[Data excerpts]
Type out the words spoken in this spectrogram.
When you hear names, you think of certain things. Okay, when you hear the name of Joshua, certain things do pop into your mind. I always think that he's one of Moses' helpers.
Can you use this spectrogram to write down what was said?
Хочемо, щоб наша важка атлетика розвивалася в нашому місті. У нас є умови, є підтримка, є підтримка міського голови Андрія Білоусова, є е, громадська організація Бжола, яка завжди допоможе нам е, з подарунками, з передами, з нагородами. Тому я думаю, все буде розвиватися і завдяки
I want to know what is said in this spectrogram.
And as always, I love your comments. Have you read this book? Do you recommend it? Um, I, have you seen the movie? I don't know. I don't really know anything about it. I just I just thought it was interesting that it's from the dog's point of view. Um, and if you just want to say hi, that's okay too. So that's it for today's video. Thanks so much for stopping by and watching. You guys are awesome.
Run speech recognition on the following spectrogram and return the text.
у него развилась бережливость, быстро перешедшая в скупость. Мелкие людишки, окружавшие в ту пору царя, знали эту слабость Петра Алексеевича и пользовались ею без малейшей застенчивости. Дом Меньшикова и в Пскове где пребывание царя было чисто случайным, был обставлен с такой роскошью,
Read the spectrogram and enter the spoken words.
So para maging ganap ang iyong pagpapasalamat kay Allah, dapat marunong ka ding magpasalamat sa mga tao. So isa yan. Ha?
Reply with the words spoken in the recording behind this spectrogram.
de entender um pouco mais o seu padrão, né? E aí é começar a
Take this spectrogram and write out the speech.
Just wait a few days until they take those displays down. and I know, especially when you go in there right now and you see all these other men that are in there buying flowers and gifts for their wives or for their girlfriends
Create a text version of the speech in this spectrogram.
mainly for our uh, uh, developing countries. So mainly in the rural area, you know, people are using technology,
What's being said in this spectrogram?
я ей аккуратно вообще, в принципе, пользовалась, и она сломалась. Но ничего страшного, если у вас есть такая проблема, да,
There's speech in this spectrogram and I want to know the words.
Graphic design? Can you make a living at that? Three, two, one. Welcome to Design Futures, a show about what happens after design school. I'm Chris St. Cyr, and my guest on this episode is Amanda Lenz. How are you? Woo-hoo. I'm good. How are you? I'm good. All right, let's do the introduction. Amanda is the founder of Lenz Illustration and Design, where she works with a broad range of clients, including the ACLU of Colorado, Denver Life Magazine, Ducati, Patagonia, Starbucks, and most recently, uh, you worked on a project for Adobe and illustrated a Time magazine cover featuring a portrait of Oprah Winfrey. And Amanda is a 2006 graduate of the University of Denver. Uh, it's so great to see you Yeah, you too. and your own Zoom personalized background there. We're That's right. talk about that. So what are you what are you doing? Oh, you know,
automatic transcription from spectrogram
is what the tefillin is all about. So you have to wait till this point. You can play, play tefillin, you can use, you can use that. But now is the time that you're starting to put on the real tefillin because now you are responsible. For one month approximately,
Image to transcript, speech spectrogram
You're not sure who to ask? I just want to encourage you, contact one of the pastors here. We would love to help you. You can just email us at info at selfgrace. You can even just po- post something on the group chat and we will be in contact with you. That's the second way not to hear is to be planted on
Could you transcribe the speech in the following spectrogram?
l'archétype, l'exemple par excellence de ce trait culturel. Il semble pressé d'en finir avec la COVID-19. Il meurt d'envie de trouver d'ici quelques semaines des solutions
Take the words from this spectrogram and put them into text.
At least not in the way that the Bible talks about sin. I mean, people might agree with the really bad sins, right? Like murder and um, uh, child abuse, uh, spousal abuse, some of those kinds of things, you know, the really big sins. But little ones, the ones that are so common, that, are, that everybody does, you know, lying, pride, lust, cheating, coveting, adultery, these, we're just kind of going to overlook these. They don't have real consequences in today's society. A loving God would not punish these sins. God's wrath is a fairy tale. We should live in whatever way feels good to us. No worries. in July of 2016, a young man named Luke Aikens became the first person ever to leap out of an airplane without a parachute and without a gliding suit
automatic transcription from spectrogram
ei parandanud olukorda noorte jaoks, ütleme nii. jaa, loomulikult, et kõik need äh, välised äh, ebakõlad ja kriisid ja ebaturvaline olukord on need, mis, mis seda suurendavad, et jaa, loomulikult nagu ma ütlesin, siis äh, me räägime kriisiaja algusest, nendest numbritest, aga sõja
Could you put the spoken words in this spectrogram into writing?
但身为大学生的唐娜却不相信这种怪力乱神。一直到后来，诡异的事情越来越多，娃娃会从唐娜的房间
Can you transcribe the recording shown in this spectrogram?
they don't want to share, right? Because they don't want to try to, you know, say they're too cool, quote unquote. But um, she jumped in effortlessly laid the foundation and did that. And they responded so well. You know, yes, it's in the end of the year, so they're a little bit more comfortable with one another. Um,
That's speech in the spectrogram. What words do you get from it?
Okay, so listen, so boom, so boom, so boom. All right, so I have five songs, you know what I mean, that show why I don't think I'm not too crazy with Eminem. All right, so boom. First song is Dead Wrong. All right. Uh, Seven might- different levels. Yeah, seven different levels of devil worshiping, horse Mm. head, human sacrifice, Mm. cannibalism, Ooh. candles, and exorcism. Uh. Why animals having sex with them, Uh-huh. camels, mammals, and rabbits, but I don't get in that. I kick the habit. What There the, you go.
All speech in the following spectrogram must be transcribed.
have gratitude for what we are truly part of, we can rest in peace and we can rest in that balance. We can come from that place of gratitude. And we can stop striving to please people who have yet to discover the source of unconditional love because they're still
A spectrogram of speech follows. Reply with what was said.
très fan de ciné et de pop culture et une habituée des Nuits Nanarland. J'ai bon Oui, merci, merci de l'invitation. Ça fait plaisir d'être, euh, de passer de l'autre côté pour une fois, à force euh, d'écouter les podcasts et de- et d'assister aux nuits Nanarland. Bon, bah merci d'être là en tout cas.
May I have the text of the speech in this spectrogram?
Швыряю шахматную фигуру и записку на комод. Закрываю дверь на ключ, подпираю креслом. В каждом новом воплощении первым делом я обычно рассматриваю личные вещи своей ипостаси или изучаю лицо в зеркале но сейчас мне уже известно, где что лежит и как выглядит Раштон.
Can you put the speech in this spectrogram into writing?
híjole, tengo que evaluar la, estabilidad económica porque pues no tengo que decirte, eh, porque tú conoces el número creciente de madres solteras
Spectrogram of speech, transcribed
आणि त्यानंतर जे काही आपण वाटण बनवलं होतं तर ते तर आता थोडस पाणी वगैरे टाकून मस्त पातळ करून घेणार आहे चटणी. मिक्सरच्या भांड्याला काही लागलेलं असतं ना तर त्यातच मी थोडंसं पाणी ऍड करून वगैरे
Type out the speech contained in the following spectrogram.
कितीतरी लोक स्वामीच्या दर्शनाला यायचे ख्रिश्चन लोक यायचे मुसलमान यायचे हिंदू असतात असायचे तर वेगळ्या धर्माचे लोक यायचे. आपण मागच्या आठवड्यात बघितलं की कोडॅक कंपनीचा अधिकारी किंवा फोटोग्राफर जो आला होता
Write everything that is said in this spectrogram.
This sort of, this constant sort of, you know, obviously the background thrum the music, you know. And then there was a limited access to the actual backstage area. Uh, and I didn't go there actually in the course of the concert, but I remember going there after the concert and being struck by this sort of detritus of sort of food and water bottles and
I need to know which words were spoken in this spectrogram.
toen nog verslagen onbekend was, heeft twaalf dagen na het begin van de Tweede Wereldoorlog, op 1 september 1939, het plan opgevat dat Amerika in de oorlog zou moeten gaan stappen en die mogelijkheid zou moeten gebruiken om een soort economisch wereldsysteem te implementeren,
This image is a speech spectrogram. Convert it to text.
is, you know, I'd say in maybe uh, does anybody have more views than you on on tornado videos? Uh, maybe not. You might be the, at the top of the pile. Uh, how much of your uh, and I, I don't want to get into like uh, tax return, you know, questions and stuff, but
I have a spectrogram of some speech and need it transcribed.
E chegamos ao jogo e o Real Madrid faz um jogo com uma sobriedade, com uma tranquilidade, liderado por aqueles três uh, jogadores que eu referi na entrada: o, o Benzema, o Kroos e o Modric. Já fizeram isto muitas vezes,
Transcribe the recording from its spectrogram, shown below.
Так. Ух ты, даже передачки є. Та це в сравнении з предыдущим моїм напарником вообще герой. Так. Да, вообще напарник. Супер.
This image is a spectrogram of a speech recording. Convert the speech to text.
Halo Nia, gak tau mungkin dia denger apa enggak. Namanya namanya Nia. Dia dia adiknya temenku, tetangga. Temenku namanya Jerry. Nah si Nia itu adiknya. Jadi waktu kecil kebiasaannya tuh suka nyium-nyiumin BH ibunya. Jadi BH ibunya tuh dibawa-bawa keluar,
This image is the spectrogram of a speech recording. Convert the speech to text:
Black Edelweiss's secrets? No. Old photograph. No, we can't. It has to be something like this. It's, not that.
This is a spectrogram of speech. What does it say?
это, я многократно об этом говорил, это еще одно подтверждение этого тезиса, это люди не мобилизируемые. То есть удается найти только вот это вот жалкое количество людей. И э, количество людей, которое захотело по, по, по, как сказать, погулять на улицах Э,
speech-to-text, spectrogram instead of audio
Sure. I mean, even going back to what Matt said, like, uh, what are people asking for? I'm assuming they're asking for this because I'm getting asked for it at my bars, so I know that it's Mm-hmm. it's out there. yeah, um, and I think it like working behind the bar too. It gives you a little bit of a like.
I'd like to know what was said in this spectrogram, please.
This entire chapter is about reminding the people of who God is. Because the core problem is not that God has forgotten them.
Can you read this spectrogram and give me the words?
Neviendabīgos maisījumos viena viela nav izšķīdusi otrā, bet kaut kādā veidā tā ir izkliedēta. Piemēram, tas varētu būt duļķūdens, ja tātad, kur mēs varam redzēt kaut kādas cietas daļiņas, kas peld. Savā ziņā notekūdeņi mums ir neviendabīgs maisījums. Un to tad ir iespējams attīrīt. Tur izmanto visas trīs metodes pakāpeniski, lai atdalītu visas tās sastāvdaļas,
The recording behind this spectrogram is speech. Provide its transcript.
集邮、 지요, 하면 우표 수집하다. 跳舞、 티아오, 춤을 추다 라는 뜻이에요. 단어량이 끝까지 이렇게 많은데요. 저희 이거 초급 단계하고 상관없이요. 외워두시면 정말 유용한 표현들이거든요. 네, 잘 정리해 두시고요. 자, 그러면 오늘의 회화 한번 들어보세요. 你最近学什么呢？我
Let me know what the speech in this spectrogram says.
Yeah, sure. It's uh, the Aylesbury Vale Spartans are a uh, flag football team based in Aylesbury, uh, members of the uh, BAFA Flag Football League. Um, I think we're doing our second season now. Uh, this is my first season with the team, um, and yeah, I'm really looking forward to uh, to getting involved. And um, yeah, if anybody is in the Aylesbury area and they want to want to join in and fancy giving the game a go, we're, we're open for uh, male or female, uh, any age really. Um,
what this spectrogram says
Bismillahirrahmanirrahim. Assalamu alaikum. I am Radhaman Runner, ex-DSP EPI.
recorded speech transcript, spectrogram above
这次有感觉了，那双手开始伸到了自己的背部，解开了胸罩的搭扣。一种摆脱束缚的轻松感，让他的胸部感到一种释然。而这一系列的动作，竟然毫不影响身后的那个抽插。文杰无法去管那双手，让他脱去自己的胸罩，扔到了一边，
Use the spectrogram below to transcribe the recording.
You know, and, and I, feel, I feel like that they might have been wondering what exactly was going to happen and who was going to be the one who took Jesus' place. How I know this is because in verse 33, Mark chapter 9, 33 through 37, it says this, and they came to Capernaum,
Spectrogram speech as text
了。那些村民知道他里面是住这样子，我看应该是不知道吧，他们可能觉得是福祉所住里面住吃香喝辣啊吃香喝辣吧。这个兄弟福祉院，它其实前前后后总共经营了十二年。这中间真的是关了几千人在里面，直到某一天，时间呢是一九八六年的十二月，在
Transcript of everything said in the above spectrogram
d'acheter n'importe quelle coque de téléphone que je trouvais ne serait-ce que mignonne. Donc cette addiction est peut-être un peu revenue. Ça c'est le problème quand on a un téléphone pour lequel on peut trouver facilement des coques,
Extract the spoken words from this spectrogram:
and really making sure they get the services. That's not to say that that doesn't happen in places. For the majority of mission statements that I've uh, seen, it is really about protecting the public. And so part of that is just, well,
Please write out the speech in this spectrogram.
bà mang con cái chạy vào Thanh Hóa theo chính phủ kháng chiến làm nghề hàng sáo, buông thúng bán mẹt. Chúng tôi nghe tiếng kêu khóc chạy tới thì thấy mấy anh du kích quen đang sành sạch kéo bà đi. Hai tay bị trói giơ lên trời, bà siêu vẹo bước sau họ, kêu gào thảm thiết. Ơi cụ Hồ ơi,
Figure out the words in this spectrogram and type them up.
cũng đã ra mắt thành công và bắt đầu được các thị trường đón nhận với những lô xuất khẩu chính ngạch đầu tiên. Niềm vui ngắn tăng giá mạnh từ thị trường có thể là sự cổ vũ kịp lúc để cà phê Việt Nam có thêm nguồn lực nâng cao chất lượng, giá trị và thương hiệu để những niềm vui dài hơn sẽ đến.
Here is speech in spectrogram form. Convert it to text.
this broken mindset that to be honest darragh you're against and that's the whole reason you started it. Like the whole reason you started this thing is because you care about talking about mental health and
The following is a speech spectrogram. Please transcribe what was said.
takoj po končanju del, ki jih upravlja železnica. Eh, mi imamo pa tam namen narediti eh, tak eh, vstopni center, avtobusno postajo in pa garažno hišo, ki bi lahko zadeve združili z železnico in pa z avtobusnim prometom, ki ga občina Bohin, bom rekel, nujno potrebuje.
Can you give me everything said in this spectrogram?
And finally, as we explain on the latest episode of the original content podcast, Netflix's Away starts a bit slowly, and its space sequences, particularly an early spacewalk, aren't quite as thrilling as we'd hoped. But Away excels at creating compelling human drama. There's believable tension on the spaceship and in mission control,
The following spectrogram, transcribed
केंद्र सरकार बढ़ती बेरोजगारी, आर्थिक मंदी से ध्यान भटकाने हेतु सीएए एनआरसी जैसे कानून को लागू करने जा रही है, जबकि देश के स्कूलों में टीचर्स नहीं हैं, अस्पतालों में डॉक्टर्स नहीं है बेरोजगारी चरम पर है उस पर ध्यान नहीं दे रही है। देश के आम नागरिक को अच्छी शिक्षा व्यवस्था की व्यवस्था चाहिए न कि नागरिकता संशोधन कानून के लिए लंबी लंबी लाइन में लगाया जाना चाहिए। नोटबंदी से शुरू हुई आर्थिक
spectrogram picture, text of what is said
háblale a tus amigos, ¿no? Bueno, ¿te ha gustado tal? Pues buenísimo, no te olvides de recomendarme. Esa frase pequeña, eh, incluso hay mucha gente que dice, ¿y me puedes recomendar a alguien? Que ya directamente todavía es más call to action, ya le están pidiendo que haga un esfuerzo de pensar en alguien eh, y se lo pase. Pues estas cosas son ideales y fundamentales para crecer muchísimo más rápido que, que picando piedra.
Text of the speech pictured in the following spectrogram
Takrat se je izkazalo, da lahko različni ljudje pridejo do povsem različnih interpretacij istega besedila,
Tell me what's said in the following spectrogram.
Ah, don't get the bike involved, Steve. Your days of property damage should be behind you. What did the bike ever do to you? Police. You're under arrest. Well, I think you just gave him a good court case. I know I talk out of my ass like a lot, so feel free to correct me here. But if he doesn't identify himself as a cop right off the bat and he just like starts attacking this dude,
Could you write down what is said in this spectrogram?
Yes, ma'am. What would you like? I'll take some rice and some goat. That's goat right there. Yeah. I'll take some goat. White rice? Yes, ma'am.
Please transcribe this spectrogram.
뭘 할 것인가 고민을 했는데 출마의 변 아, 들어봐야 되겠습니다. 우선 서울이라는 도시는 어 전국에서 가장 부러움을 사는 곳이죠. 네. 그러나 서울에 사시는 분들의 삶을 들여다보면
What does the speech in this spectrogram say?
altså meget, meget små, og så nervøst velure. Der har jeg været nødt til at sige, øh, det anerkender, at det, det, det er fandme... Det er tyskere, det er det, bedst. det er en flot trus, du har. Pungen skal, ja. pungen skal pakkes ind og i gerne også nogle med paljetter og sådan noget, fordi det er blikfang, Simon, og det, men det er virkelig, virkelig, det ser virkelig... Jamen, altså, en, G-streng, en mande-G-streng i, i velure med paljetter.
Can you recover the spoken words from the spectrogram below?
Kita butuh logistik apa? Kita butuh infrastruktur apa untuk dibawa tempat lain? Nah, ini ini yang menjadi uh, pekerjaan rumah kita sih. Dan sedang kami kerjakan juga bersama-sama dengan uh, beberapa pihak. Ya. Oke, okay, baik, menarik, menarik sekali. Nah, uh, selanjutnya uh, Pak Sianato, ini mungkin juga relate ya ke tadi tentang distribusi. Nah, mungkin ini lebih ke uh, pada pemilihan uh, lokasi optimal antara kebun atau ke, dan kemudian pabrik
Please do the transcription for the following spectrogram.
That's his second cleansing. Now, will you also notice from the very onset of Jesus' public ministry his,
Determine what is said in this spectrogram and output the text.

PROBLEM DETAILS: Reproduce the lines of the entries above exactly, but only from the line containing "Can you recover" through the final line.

ANSWER SPACE:
Can you recover the spoken words from the spectrogram below?
Kita butuh logistik apa? Kita butuh infrastruktur apa untuk dibawa tempat lain? Nah, ini ini yang menjadi uh, pekerjaan rumah kita sih. Dan sedang kami kerjakan juga bersama-sama dengan uh, beberapa pihak. Ya. Oke, okay, baik, menarik, menarik sekali. Nah, uh, selanjutnya uh, Pak Sianato, ini mungkin juga relate ya ke tadi tentang distribusi. Nah, mungkin ini lebih ke uh, pada pemilihan uh, lokasi optimal antara kebun atau ke, dan kemudian pabrik
Please do the transcription for the following spectrogram.
That's his second cleansing. Now, will you also notice from the very onset of Jesus' public ministry his,
Determine what is said in this spectrogram and output the text.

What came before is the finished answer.